What is expected:
Using the entries below, restate word for word only the lines from the one with "What is the transcript of this spectrogram?" to the final line, leaving the pictures out.
----------------------------------------
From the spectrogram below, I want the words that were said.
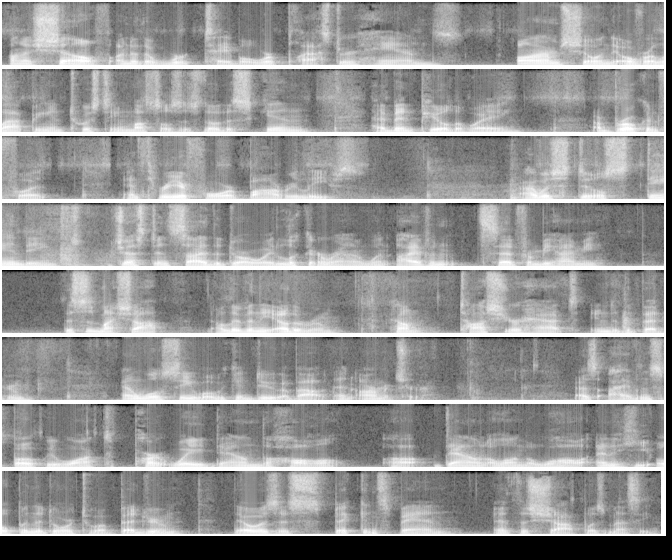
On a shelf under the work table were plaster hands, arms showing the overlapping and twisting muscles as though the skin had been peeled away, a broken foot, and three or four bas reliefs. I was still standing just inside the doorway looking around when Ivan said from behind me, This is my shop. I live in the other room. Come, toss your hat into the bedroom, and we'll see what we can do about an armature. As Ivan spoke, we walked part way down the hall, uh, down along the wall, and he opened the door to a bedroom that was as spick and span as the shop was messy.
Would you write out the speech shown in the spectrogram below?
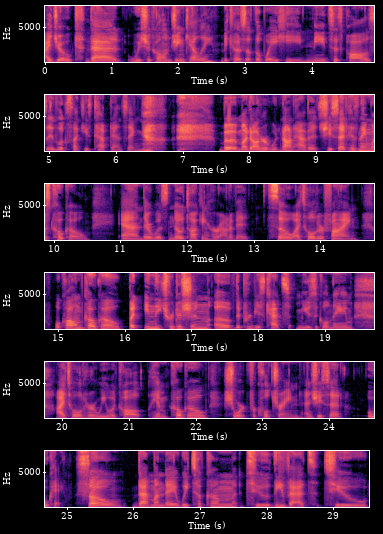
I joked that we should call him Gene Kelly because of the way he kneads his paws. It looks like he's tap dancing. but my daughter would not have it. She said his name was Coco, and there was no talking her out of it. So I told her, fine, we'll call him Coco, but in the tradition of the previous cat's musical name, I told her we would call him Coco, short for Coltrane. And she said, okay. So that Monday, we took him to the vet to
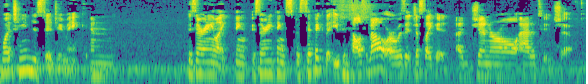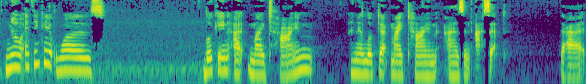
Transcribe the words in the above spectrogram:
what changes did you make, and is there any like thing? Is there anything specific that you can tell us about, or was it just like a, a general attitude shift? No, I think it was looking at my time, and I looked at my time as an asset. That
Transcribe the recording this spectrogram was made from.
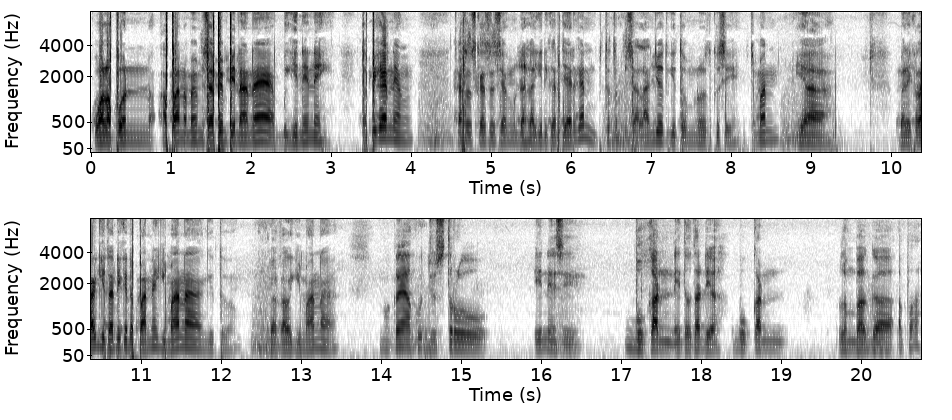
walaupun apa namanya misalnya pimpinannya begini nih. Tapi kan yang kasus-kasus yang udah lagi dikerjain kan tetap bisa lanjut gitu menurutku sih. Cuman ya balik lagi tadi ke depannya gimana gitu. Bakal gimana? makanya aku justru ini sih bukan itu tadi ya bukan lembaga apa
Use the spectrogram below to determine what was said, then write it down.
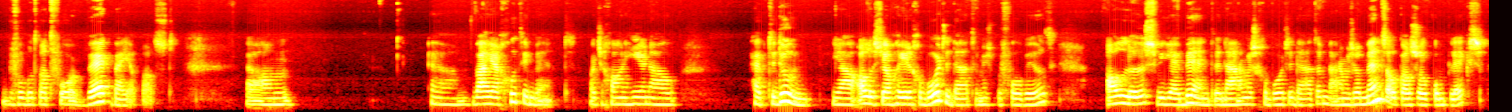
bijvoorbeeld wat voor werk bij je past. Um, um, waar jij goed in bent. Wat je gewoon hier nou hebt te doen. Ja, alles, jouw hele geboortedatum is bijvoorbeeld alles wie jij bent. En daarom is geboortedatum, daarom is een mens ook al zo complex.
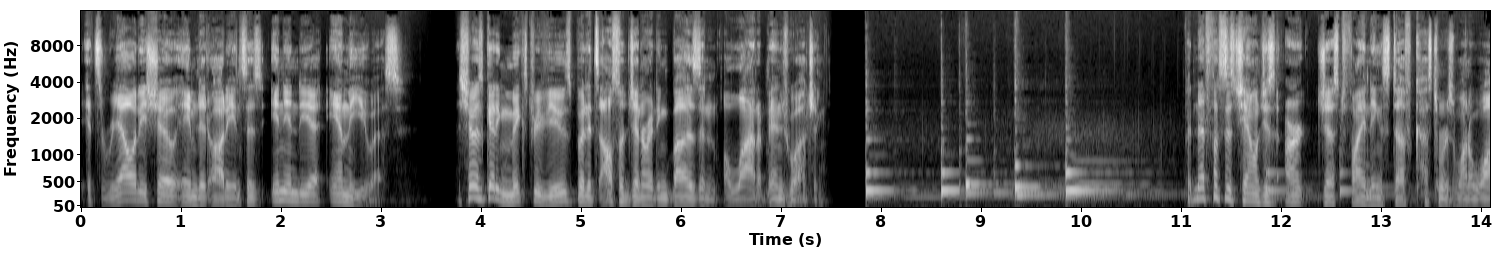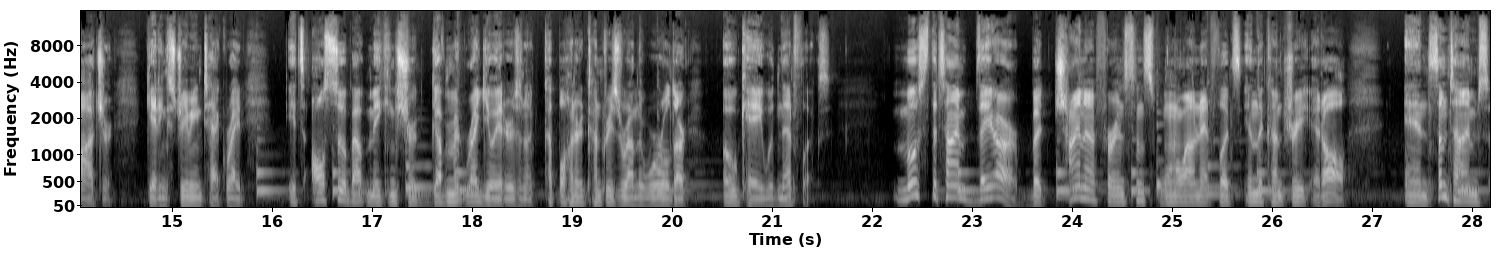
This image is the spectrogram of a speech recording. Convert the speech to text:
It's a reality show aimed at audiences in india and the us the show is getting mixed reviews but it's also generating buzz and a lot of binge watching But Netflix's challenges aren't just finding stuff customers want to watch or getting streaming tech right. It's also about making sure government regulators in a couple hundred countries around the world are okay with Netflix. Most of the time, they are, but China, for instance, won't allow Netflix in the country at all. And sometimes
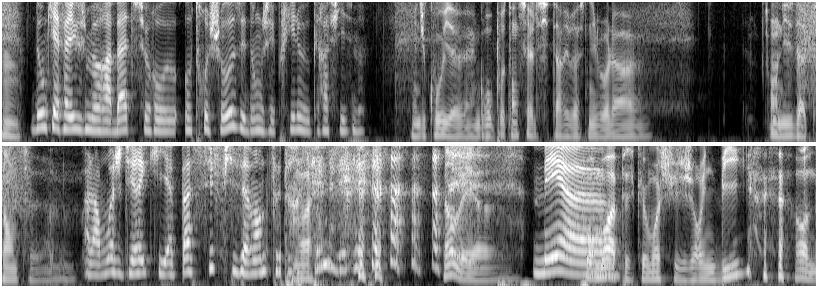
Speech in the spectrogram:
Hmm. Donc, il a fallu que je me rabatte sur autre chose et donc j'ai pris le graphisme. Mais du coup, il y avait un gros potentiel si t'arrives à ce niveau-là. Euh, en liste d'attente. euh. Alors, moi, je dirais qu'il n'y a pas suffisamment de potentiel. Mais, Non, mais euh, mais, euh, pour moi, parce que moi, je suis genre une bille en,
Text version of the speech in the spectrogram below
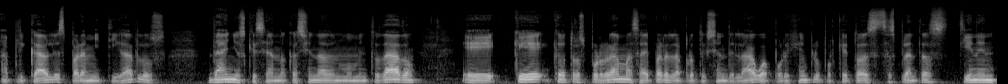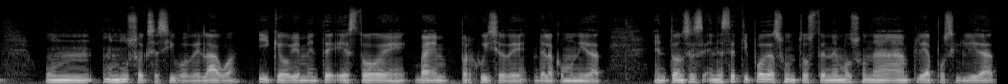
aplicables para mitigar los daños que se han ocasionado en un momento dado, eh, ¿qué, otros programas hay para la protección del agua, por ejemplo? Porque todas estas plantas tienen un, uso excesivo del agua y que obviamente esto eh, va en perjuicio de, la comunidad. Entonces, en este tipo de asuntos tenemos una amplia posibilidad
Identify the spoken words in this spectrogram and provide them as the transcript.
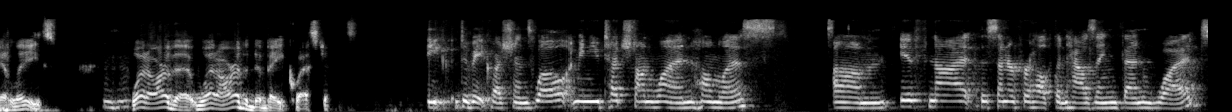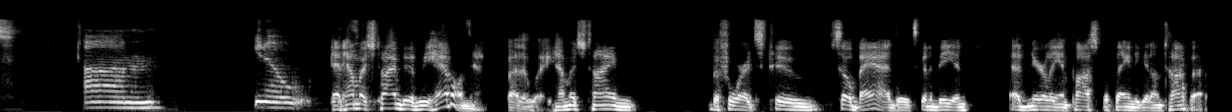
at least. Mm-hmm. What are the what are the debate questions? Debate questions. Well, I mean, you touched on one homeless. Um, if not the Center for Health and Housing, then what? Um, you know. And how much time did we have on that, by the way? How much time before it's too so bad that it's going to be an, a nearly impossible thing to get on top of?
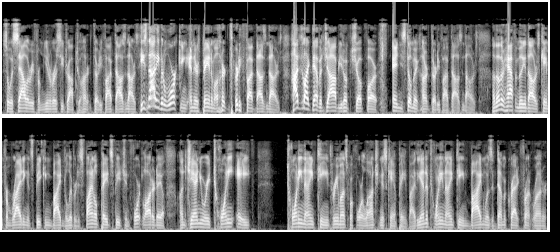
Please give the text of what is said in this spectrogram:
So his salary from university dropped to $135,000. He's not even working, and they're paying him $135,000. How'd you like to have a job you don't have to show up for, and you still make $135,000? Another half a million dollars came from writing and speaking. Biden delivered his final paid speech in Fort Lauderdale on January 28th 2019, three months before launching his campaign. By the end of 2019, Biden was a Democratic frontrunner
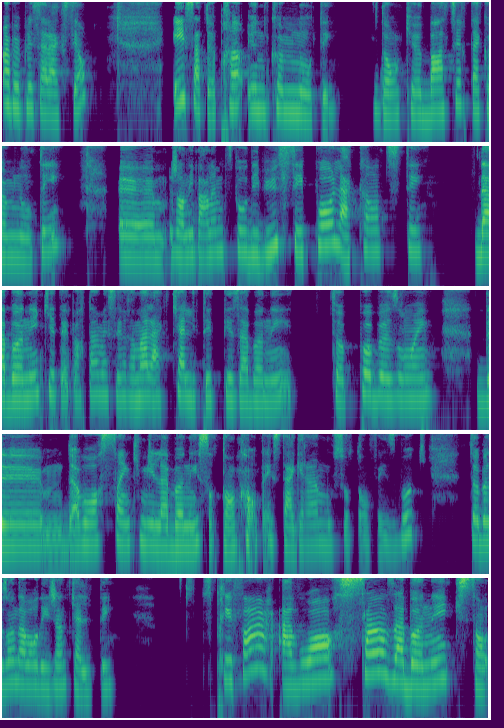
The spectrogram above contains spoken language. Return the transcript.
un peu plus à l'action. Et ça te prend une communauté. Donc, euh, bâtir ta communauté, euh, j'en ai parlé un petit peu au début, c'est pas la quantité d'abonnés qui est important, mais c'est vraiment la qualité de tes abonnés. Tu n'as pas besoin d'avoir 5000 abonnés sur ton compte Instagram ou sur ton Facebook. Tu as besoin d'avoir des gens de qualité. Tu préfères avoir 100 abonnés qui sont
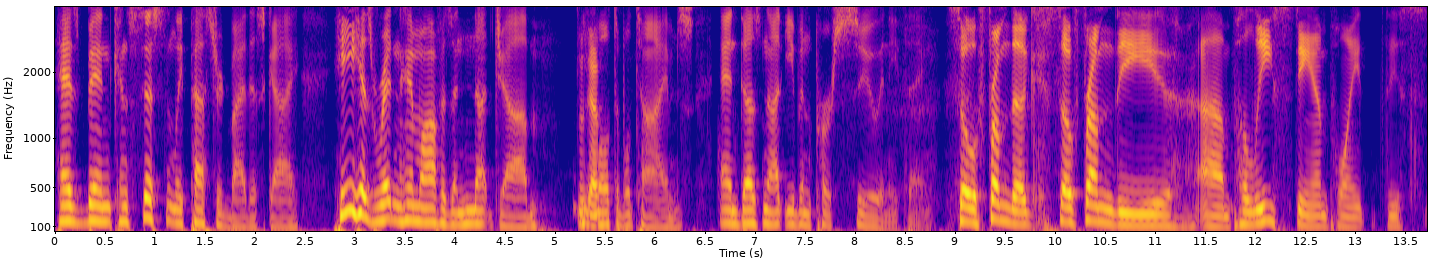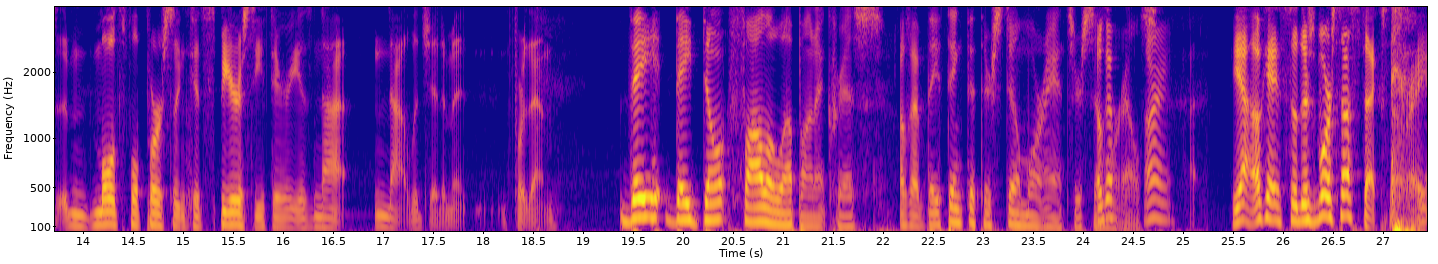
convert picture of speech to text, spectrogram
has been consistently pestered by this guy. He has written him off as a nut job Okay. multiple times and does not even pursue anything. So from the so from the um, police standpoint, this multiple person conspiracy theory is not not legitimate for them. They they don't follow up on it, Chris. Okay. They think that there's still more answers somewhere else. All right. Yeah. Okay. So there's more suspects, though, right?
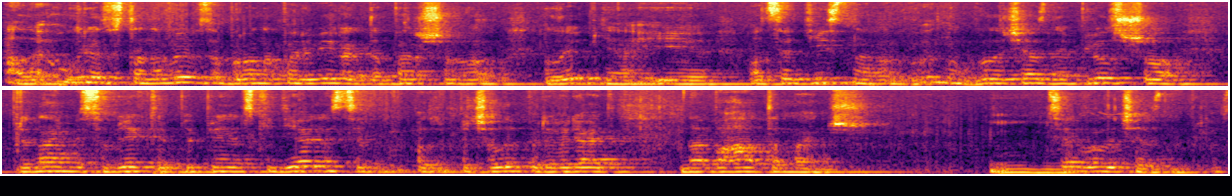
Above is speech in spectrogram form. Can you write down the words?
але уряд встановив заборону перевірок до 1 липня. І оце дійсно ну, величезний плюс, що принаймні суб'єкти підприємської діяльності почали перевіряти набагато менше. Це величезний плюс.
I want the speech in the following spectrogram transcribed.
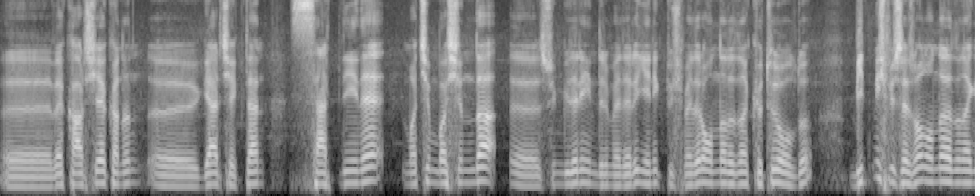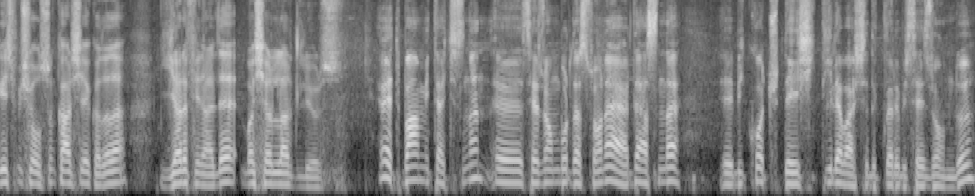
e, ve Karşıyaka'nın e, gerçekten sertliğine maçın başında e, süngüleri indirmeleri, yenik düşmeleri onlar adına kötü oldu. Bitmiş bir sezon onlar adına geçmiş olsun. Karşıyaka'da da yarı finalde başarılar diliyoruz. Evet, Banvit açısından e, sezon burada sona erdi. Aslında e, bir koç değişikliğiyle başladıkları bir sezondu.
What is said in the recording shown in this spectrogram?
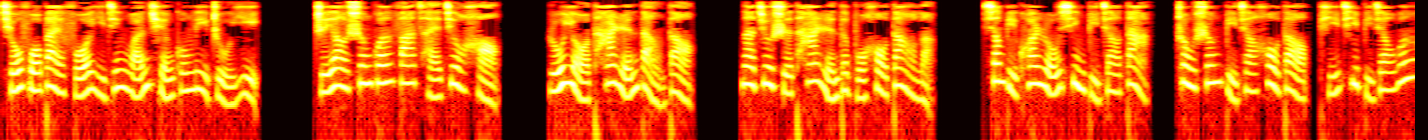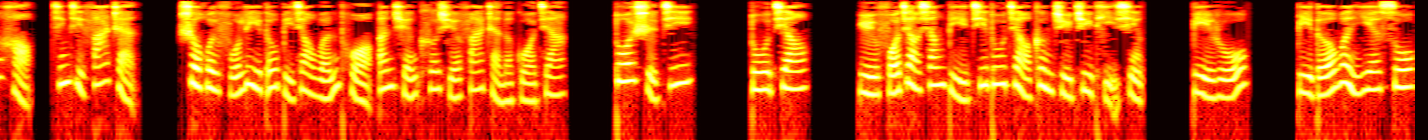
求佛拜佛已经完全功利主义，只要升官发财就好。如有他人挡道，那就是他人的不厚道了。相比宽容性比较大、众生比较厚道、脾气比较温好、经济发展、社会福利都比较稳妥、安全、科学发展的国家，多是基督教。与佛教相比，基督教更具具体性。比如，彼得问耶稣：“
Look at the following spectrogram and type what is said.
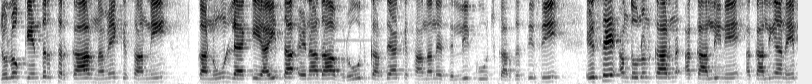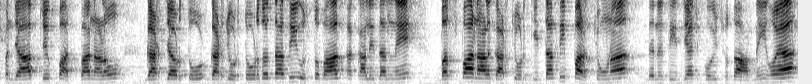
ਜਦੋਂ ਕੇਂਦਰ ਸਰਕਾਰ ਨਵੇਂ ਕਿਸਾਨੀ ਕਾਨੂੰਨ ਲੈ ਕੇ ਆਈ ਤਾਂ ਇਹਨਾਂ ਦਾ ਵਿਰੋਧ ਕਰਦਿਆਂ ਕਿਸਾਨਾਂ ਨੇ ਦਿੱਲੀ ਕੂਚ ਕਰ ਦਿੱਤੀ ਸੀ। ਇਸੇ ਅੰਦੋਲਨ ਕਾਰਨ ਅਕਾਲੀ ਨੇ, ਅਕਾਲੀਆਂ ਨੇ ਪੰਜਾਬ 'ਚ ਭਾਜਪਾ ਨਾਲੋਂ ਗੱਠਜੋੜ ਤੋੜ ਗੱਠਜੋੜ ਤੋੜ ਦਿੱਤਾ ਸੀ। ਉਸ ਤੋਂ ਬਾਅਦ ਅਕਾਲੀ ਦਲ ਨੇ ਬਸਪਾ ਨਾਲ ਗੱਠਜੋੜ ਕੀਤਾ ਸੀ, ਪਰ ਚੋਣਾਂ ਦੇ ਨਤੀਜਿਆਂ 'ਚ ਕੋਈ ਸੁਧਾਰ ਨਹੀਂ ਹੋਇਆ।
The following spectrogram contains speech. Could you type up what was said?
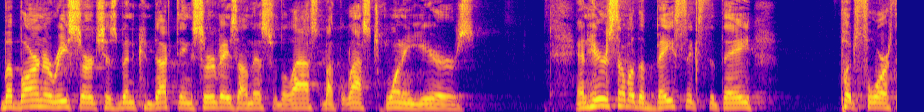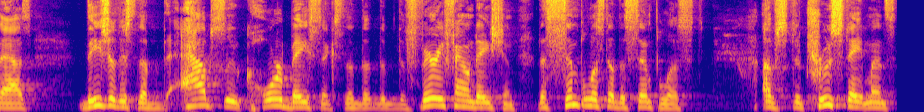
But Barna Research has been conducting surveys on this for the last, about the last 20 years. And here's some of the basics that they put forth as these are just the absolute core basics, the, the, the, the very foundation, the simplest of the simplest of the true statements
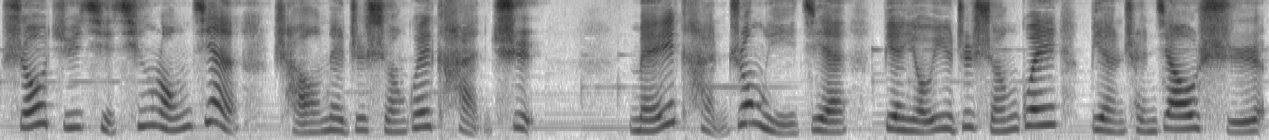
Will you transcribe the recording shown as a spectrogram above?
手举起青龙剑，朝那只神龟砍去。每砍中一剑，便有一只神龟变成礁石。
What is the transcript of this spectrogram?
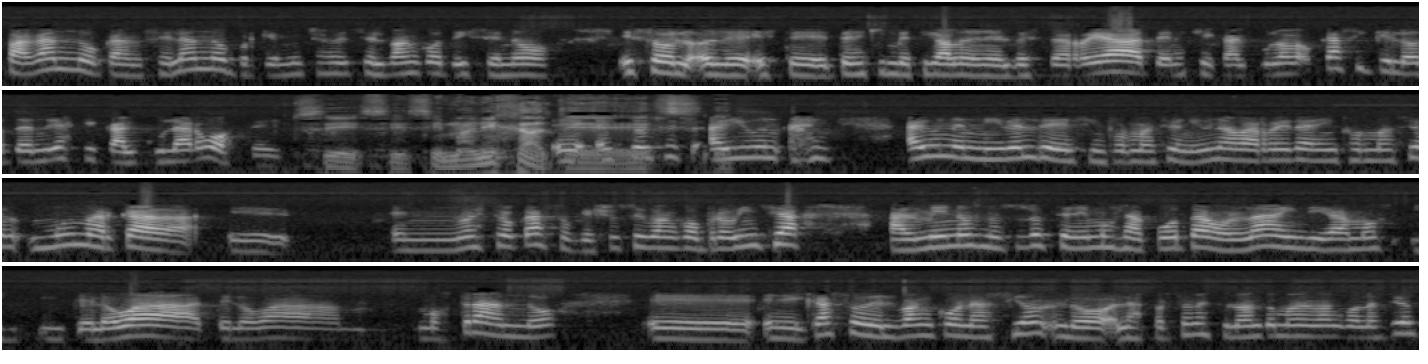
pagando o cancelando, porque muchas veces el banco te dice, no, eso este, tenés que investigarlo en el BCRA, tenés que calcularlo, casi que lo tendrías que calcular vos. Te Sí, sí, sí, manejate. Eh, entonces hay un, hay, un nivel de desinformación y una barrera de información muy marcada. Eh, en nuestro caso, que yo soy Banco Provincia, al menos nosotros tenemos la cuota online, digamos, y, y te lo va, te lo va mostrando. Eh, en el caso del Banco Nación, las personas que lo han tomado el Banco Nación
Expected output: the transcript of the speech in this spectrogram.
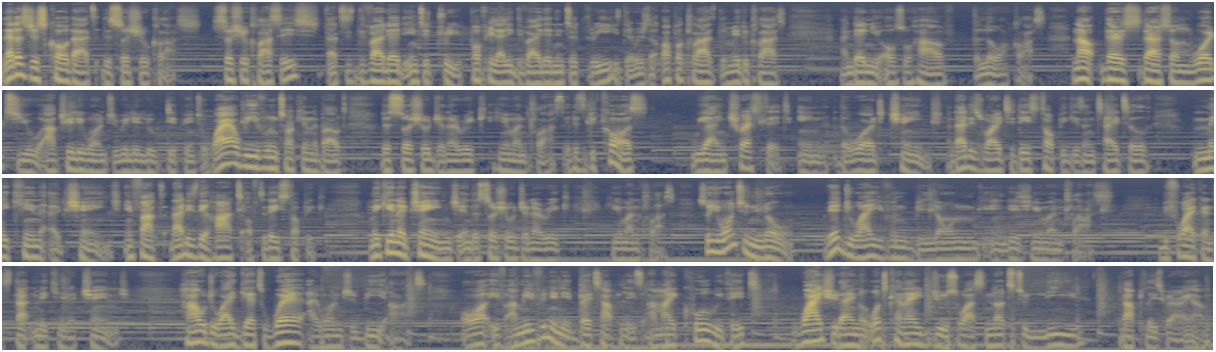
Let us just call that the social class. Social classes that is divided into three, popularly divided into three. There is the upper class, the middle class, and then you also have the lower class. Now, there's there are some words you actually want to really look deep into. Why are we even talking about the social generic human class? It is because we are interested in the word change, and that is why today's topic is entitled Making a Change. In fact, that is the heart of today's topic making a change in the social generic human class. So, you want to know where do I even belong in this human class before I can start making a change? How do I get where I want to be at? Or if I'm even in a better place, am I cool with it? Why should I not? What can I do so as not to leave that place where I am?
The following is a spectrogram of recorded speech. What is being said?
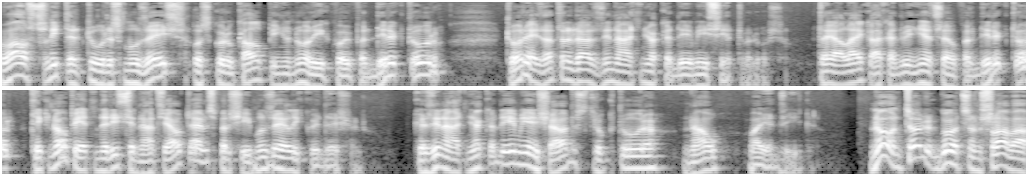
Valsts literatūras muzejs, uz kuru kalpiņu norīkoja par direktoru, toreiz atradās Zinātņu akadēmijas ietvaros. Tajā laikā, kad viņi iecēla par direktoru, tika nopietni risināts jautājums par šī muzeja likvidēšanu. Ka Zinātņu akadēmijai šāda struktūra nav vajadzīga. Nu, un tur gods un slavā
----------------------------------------
Answer below:
What is the transcript of this spectrogram?
pagando o cancelando, porque muchas veces el banco te dice, no, eso este, tenés que investigarlo en el BCRA, tenés que calcularlo, casi que lo tendrías que calcular vos. Te Sí, sí, sí, manejate. Eh, entonces hay un, hay, un nivel de desinformación y una barrera de información muy marcada. Eh, en nuestro caso, que yo soy Banco Provincia, al menos nosotros tenemos la cuota online, digamos, y, y te lo va, te lo va mostrando. Eh, en el caso del Banco Nación, las personas que lo han tomado el Banco Nación
Expected output: the transcript of the speech in this spectrogram.
Let us just call that the social class. Social classes that is divided into three, popularly divided into three. There is the upper class, the middle class, and then you also have the lower class. Now, there's there are some words you actually want to really look deep into. Why are we even talking about the social generic human class? It is because we are interested in the word change, and that is why today's topic is entitled Making a Change. In fact, that is the heart of today's topic making a change in the social generic human class. So, you want to know where do I even belong in this human class before I can start making a change? How do I get where I want to be at? Or if I'm even in a better place, am I cool with it? Why should I not? What can I do so as not to leave that place where I am?
The following is a spectrogram of recorded speech. What is being said?
Valsts literatūras muzejs, uz kuru kalpiņu norīkoja par direktoru, toreiz atradās Zinātņu akadēmijas ietvaros. Tajā laikā, kad viņi iecēla par direktoru, tika nopietni risināts jautājums par šī muzeja likvidēšanu. Ka Zinātņu akadēmijai šāda struktūra nav vajadzīga. Nu, un tur gods un slavā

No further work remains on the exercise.